DATA SUPPLIED

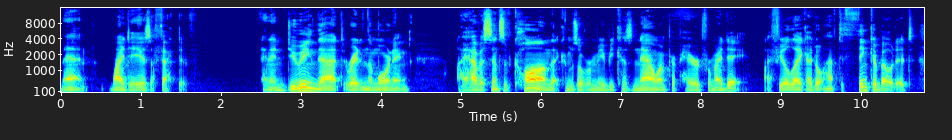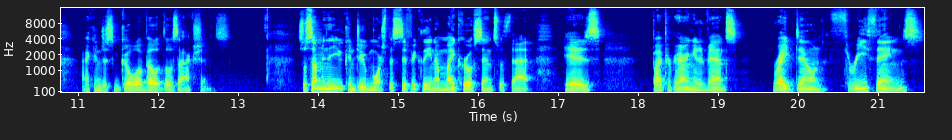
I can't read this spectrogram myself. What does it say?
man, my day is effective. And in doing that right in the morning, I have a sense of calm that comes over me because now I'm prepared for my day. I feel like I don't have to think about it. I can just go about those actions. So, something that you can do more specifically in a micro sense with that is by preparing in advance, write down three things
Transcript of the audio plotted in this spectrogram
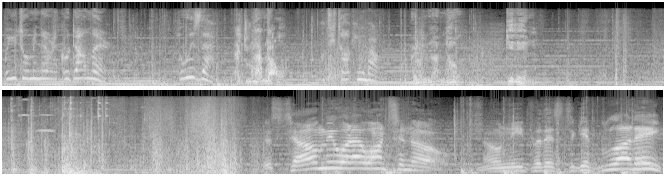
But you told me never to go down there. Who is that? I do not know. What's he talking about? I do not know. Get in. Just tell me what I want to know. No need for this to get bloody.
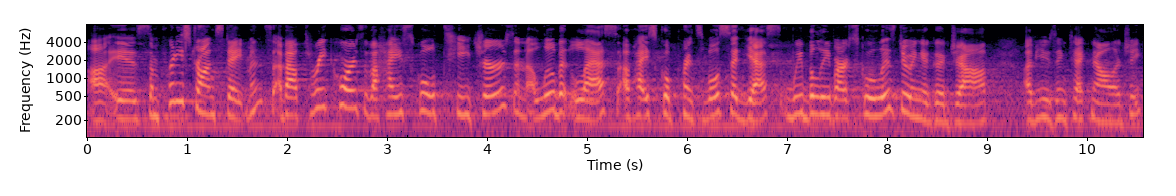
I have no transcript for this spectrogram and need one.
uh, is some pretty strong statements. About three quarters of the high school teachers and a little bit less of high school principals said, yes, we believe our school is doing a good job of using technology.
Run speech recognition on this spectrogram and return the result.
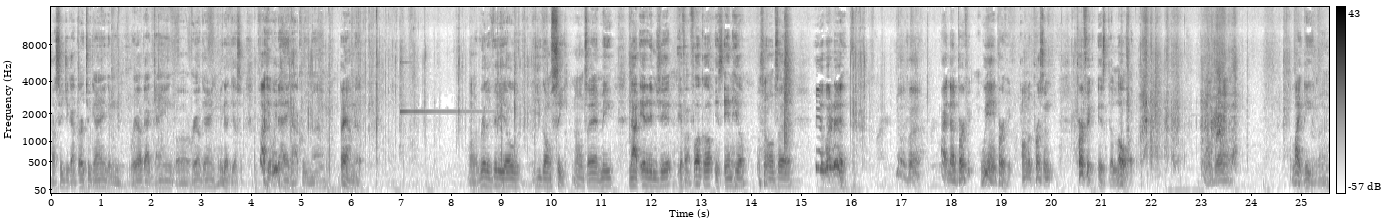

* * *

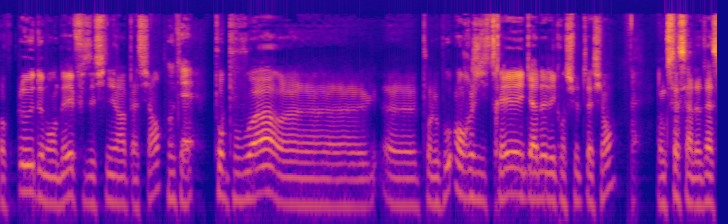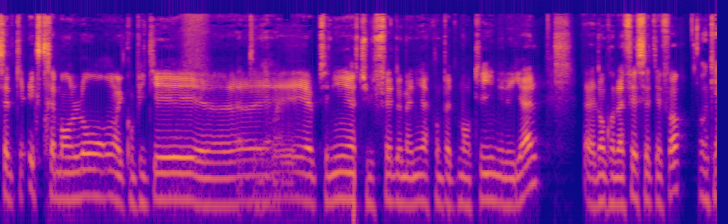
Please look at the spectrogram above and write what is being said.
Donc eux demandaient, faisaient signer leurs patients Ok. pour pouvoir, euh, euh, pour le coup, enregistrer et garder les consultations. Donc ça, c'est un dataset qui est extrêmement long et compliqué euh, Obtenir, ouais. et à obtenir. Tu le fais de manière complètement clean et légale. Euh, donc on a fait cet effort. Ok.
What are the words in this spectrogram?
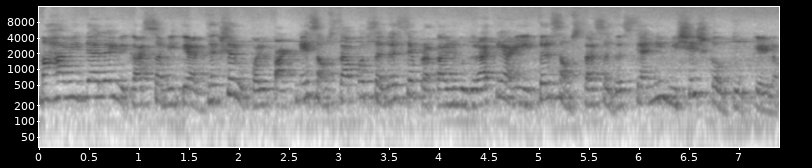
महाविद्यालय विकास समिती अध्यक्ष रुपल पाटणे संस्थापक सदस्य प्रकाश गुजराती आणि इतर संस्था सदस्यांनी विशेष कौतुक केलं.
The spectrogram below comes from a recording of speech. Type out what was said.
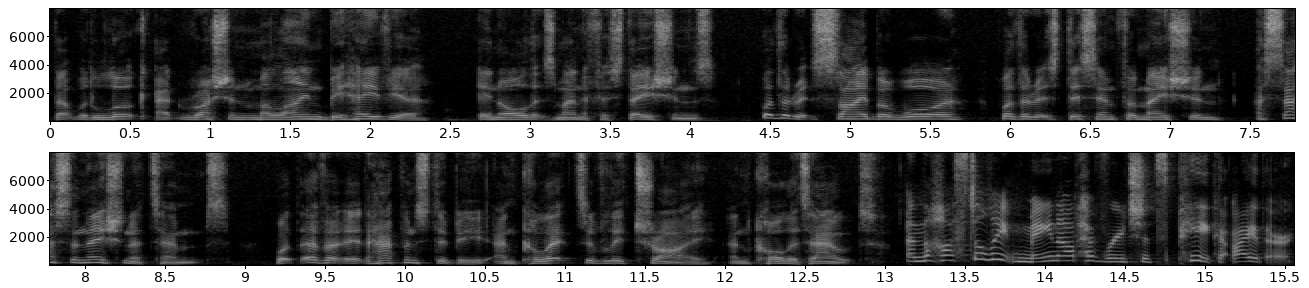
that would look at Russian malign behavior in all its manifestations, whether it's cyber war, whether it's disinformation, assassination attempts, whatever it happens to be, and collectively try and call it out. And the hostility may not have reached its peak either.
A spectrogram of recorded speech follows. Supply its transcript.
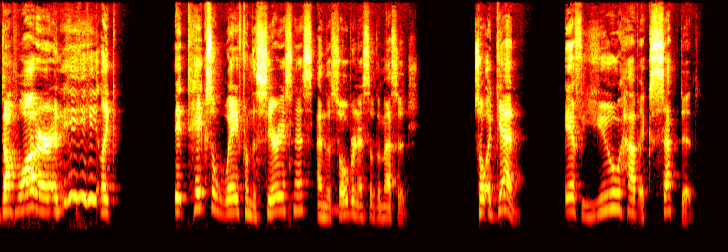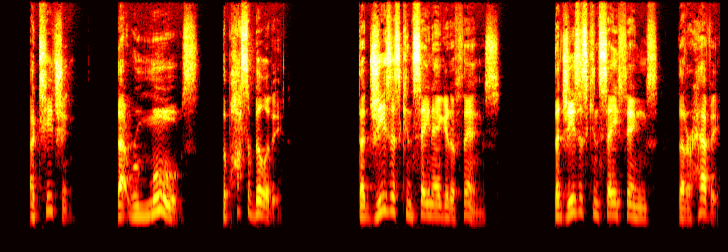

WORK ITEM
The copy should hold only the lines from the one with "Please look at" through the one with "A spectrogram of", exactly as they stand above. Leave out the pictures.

SOLUTION TO THIS EXERCISE
Please look at the spectrogram above and write what is being said.
Donc eux demandaient, faisaient signer leurs patients Ok. pour pouvoir, euh, euh, pour le coup, enregistrer et garder les consultations. Donc ça, c'est un dataset qui est extrêmement long et compliqué euh, Obtenir, ouais. et à obtenir. Tu le fais de manière complètement clean et légale. Euh, donc on a fait cet effort. Ok.
What are the words in this spectrogram?
महाविद्यालय विकास समिती अध्यक्ष रुपल पाटणे संस्थापक सदस्य प्रकाश गुजराती आणि इतर संस्था सदस्यांनी विशेष कौतुक केलं.
The spectrogram below comes from a recording of speech. Type out what was said.
that would look at Russian malign behavior in all its manifestations, whether it's cyber war, whether it's disinformation, assassination attempts, whatever it happens to be, and collectively try and call it out. And the hostility may not have reached its peak either.
A spectrogram of recorded speech follows. Supply its transcript.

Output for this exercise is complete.